Organic Electrochemical Transistors (OECTs)
Organic Charge Modulated Transistors (OECTs) are planar devices consisting of three electrodes: the source and drain electrodes are connected by a conductive polymer, which acts as channel; the channel and the gate electrode are separated by an electrolyte which acts as gate dielectric. Distinctive features of OECTs realized at DEALAB are realized by using a printer for organic inks and are all made of poly(3,4-ethylenedioxy-thiophene):poly(styrene sulfonate) (PEDOT:PSS), a polythiophene derivative which becomes a p-type semiconductor when doped with PSS. In its pristine state PEDOT:PSS is partially doped: by applying a negative potential to drain with respect to source, a current flows in the channel. When the gate is positively biased, ions form the electrolyte penetrate the polymer bulk neutralizing the PSS charge and thus causing the semiconductor de-doping according to the chemical reaction:

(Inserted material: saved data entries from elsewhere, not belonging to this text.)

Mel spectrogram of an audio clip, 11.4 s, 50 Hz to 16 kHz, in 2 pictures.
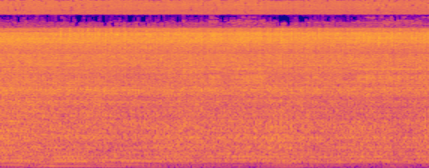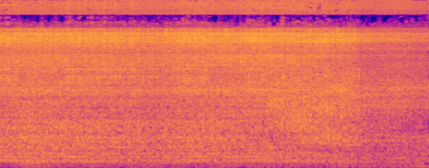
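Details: Audi Q7 3.6 FSI V6: quiet, stable idle, but revving brings a dense metallic timing-chain rattle from the rear of the engine; only lambda-sensor fault codes; teardown found broken chain guides/tensioners.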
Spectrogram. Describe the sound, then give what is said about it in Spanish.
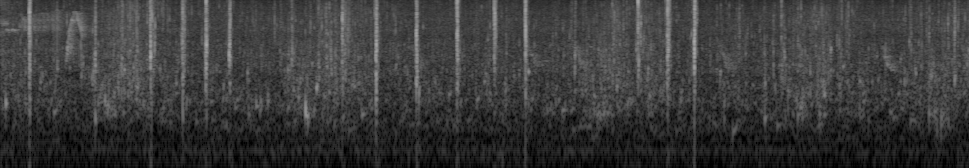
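Water runs and trickles steadily, with a scatter of sharp clicks and small splashes breaking through the continuous babble of the current. “Son las voces de nuestra madre tierra. Tunesune. Agua. Agua”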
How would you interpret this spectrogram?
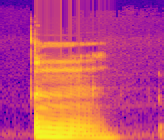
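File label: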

As a matter of fact, the gate potential modulates the electrochemical de-doping of the semiconductor.
OECTs are particularly suitable for chemosensing and biosensing in liquid because they can be operated at low voltage and PEDOT:PSS is biocompatible.